Zula sings for them, but it is not a Polish folk song, instead choosing a number from a Russian film.  This does not seem to deter Wiktor, since she has a cherubic look about her.  He finds Zula fascinating and all the more so when he finds out that she has been in prison for attacking her abusive father with a knife – something which he obviously finds alluring.

The scene is set for a passionate affair between them and soon Zula is made into a star.  Their relationship reaches a critical point, however, when they perform in East Berlin and an opportunity presents itself, to defect.

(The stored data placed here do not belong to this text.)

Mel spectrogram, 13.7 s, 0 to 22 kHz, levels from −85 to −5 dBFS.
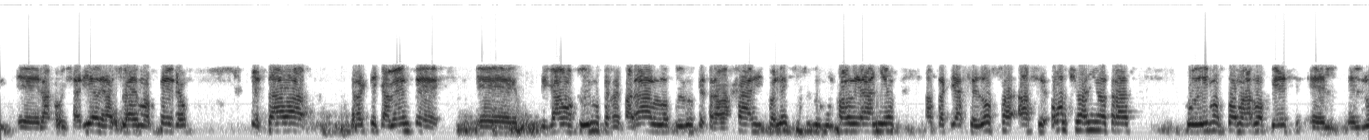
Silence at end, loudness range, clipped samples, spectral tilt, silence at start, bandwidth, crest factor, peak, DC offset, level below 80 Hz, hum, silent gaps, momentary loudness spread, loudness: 0 s; 2 LU; under 0.1%; -7 dB/octave; 0 s; 19.5 kHz; 12 dB; -8 dBFS; under 0.1%; -74 dBFS; none; none; 7 LU; -20 LUFS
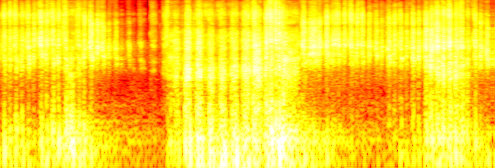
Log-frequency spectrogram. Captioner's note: beatboxing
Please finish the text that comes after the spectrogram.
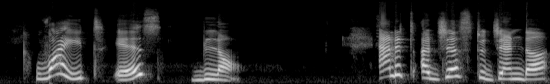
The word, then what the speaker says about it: blanc: For example, une neige blanche, that is white snow. Right? So the pronunciation also changes from blanc to blanche.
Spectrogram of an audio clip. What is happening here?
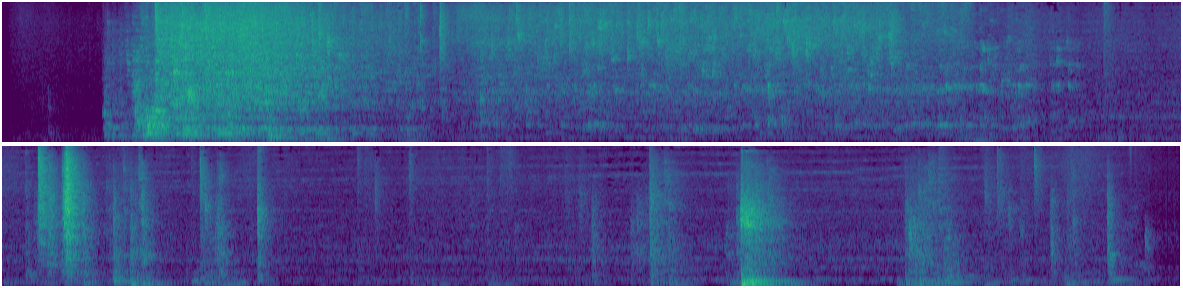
I flushed the toilet, turned on the sink, washed my hands, and turned off the water. I then opened the door, walked out, and closed the door behind me.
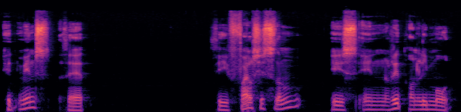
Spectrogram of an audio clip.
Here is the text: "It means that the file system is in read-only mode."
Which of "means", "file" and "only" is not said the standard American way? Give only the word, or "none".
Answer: means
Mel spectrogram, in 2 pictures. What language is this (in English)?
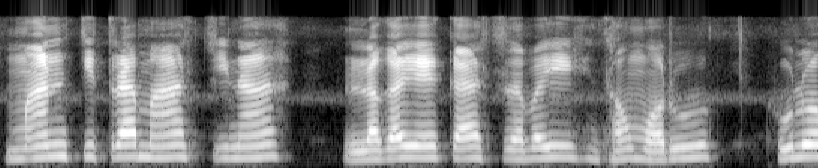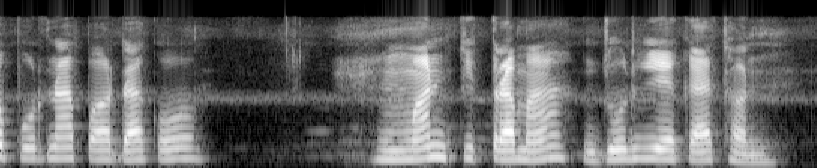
Nepali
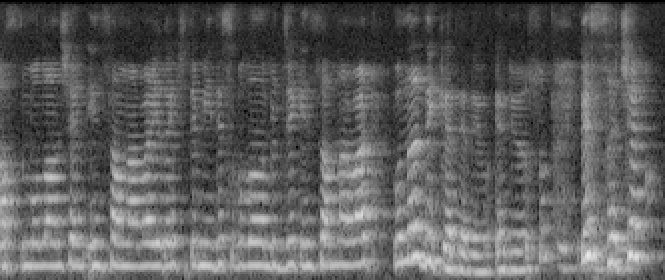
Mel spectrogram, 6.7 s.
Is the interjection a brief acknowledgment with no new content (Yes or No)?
Yes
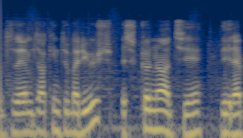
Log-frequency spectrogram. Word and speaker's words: Skonieczny: Today I'm talking to Mariusz Skonieczny. Did I pronounce that correctly? Yeah, close. How would you pronounce it? Skonieczny.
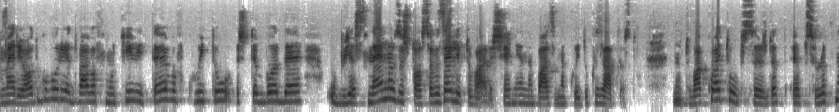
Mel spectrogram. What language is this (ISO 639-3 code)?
bul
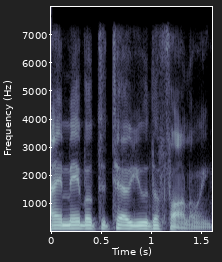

Will they or won’t they?  Are they the Cold War’s answer to the star-crossed lovers, Romeo and Juliet?


Paweł Pawlikowski won the Best Director award at Cannes, for this ravishing film.  His choreographed ensemble musical sequences are brilliant, as is the dreamlike quality of Łukasz Żal’s cinematography.  Like Ida (2015) – which won him the Oscar for Best Foreign Film – it is shot entirely in black and white with an aspect ratio of 1.37:1 which basically gives you a small square screen.

All praise to musician Marcin Masecki, who is credited with the ‘jazz and song arrangements’. The compelling Mazowsze folk song, Dwa serduszka (Two Hearts) recurs throughout the film and is magical, as it is captivating.

The stunning, Joanna Kulig – she of the bee-stung lips – gives a performance of great range and depth as she transforms from a not-so-innocent teenager, into a fully-fledged femme fatale.  I defy any many to resist her.

Tomasz Kokt is easy on the eye too, as he ambles through the film constantly puffing away on a cigarette, with his longing and passion for Zula, very much to the fore.  He is the mouse, to her cat.

Twitch Factor:  Sub, Sub Zero